He drew a deep breath and calmed his mind. He had always prided himself on his ability to use his brain more effectively than any weapon to get himself out of predicaments.
“You’re a perverted reprobate,” his attacker sneered.
He tried once more to rise. There was no doubt he’d rather collapse back into a drunken slumber, but through the degrading sickness, his body prickled with stark unease. It was like a second sense, and it had saved his life many a time before.
A movement in the shadows alerted him to a second man’s presence. This silent enemy moved across the floor to throw the curtains wide. Sunlight bounced off mirrors positioned strategically around the room, stabbing at Christian’s eyes like a sharp hunting knife. Christian put his hand up to ward off the sun’s blows.
The presence of the men in his room indicated he didn’t have the luxury of being able to lie down and resume his sleep. So much for drink-inspired oblivion. He’d not endured two years on the battlefields of France to die in a brothel in his own country. Clutching the sheet to his body, he swung his legs over the side of the bed and attempted to lever himself up, gritting his teeth against the hammering in his brain.
He clamped down on his rising panic. Panic did not serve anyone. Fear was the enemy. He’d learned that many times on the battlefield.
“You’ll pay for what you have done.” The second man’s voice indicated he liked to smoke—it was thick and gravelly. Like smoke, his anger was barely contained.
Christian’s throat constricted, as if the proverbial noose were tightening around his neck. He didn’t need a sword under his chin to understand that these men were serious.
His mind quickly evaluated the likely avenues of escape. The windows were the closest options. Although the room was on the second story, if he jumped, he could land safely on the hedgerow beneath. Alternatively, the bedchamber door was wide open, so if he could slip past both men, he could make it down the servants’ stairs.
He was still at the brothel. The Honey Pot was high-class, and even though he’d been a frequent customer there since his return from the war, he had never, ever slept here.
He rubbed the back of his neck. What had happened last night?
Anger cleared the fog clinging to his brain, but only for a second. He ruthlessly clamped down on his temper. Anger was a weakness. When consumed by anger, men lost control. As a child he’d watched his father repeatedly lose control. His father’s rages turned him into a man Christian did not recognize, and as a boy he’d suffered from the consequences. Besides, it led men to make impulsive decisions, and he was anything but impulsive. “Other than taking a little pleasure in this miserable world, what exactly do you—” He paused. “—gentlemen think I have done?”

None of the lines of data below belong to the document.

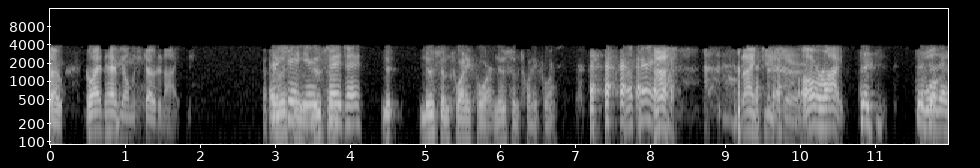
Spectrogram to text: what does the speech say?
so glad to have you on the show tonight. Hey, Appreciate listen, you, Newsom- JJ. N- Newsom 24. Newsom 24. Okay. Thank you, sir. All right. Take, take Well,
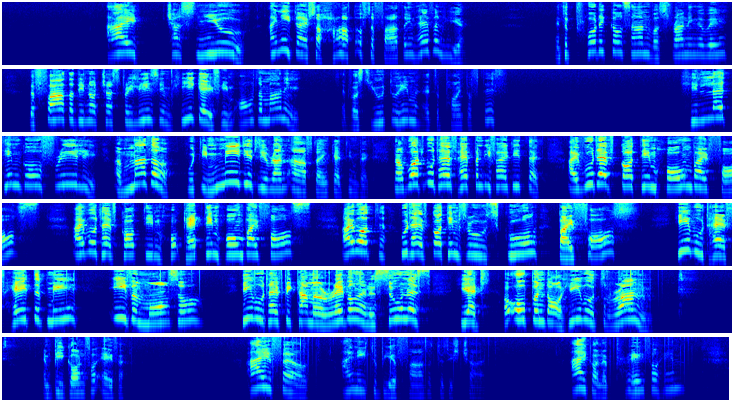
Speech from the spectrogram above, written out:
I just knew I need to have the heart of the Father in heaven here. And the prodigal son was running away. The father did not just release him, he gave him all the money that was due to him at the point of death. He let him go freely. A mother would immediately run after and get him back. Now, what would have happened if I did that? I would have got him home by force. I would have got him, kept him home by force. I would, would have got him through school by force. He would have hated me even more so. He would have become a rebel, and as soon as he had an open door, he would run and be gone forever. I felt I need to be a father to this child. Going to pray for him.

“Pleasure? Pleasure?” The sword finally swung away as the man’s anger overcame him, and he gestured wildly. “Pleasure? You brought a young, innocent girl here—here!—and defiled her,” he bellowed.
Christian’s fists clenched the sheets. His voice held steady, his tone even. “I beg your pardon. Brought a girl here . . . ? I did no such thing. I’ll call out any man who utters such scandalous allegations.” But because he was not stupid, Christian felt his world slipping out from underneath him.

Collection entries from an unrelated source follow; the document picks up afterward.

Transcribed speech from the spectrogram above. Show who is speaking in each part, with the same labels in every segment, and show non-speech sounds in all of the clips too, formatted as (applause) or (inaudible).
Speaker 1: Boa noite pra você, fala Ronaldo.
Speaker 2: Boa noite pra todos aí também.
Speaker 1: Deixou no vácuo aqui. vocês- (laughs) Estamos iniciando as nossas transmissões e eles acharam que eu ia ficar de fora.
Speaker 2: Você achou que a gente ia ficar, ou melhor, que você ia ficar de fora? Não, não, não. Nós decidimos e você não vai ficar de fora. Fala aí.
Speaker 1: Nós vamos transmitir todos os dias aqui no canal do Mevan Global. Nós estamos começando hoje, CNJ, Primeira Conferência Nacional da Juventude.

He’d changed at Waterloo, and not just physically. The puckered, reddened flesh of his neck, upper right arm, and torso was a constant reminder to him, and everyone else, that he was no longer the man he once was. The ugly burns on the right side of his face twisted his mouth and eye, making him a monster. But it was his inner soul that had changed the most. He’d grown sick of the pain, the pity, and the nightmares. At first, the laudanum he took was a necessity due to the agony of his burns. Now he used the drug not only to dull the lingering pain of his wounds but also to soothe his inner torment. The memories of the flames peeling his skin haunted him still. . . .
He’d been weaning himself off the opiate gradually—had he overindulged last night? He swore under his breath.
Why couldn’t he remember?